Despite the differences in the way that baseball is played compared to other sports, stories still emerge throughout each season that transcend the boundaries that normally govern our favorite team-based interests. Here, in my opinion, are the top ten stories to do this from the 2012 Major League Baseball season.
In the National Basketball Association, each franchise is allowed to waive one player prior to the start of any season from 2011–12 through 2015–16 without having their salary count toward the team’s salary cap or luxury tax. The team must still pay the player they waive the previously agreed upon salary if he goes unclaimed, and if another team does claim the player, the claiming team acquires him at a reduced rate with the waiving team paying the balance owed on the contract.
The transaction rule is unique to the NBA, but with the National Hockey League recently triggering a lockout while it negotiates a new collective bargaining agreement with its players’ association, The Score’s hockey blog, Backhand Shelf, imagined a scenario wherein the NHL adopted this specific NBA policy. From there, Chris Lund went through every team and estimated which contract would be the most likely to be let go.

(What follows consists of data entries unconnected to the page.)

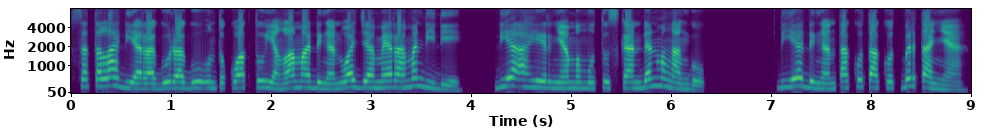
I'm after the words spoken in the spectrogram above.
Setelah dia ragu-ragu untuk waktu yang lama dengan wajah merah mendidih, dia akhirnya memutuskan dan mengangguk. Dia dengan takut-takut bertanya,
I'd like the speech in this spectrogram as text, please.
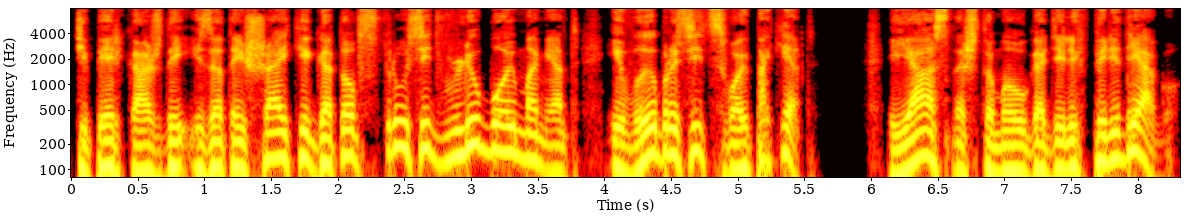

Of course, Major League Baseball’s lack of a salary cap and the extreme structure of its luxury tax policies wouldn’t lend itself to a similar rule being enacted. However, since we’re dealing with a fantasy world here where we make the rules, let’s pretend that there exists a unique brand of amnesty that allows MLB teams to drop one contract from its payroll without any repercussions.
This is obviously something that the MLBPA would never allow to take place, but let’s go through each team and figure out what contract, if any, is most burdensome to its success.
Getting Blanked caught up with Blue Jays General Manager Alex Anthopoulos at the end of last week for an extended chat about the current state of the team, changing philosophies, injury woes and his self-critical ways.
Interview was conducted before the Yunel Escobar situation came to a head. Also: the quote in the headline actually came from a line not included in the text below. I just liked the way it sounded. Apologies if it is misleading in any way.